     Locally Redundant Storage (LRS) Azure Storage provides high availability by ensuring that three copies of all data are made synchronously before a write is deemed successful. These copies are stored in a single facility in a single region. The replicas reside in separate fault domains and upgrade domains. This means the data is available even if a storage node holding your data fails or is taken offline to be updated.

    When you make a request to update storage, Azure sends the request to all three replicas and waits for successful responses for all of them before responding to you. This means that the copies in the primary region are always in sync.

    LRS is less expensive than GRS, and it also offers higher throughput. If your application stores data that can be easily reconstructed, you may opt for LRS.

     Geo-Redundant Storage (GRS) GRS makes three synchronous copies of the data in the primary region for high availability, and then it asynchronously makes three replicas in a paired region for disaster recovery. Each Azure region has a defined paired region within the same geopolitical boundary for GRS. For example, West US is paired with East US. This has a small impact on scalability targets for the storage account. The GRS copies in the paired region are not accessible to you, and GRS is best viewed as disaster recovery for Microsoft rather than for you. In the event of a major failure in the primary region, Microsoft would make the GRS replicas available, but this has never happened to date.

     Read-Access Geo-Redundant Storage (RA-GRS) This is GRS plus the ability to read the data in the secondary region, which makes it suitable for partial customer disaster recovery. If there is a problem with the primary region, you can change your application to have read-only access to the paired region. The storage client library supports a fallback mechanism Microsoft.WindowsAzure.Storage.RetryPolicies.LocationMode to try to read from the secondary copy if the primary copy can’t be reached. This feature is built in for you. Your customers might not be able to perform updates, but at least the data is still available for viewing, reporting, etc.

    You also can use this if you have an application in which only a few users can write to the data but many people read the data. You can point your application that writes the data to the primary region but have the people only reading the data access the paired region. This is a good way to spread out the performance when accessing a storage account.

     Zone-Redundant Storage (ZRS) This option can only be used for block blobs in a standard storage account. It replicates your data across two to three facilities, either within a single region or across two regions.
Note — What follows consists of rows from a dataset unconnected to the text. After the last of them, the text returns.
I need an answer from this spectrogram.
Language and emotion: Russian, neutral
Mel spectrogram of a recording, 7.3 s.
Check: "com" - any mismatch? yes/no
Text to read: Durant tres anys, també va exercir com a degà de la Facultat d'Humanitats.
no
This provides higher durability than LRS, but ZRS accounts do not have metrics or logging capability.

    Source of Information : Microsoft Azure Essentials Fundamentals of Azure Second Edition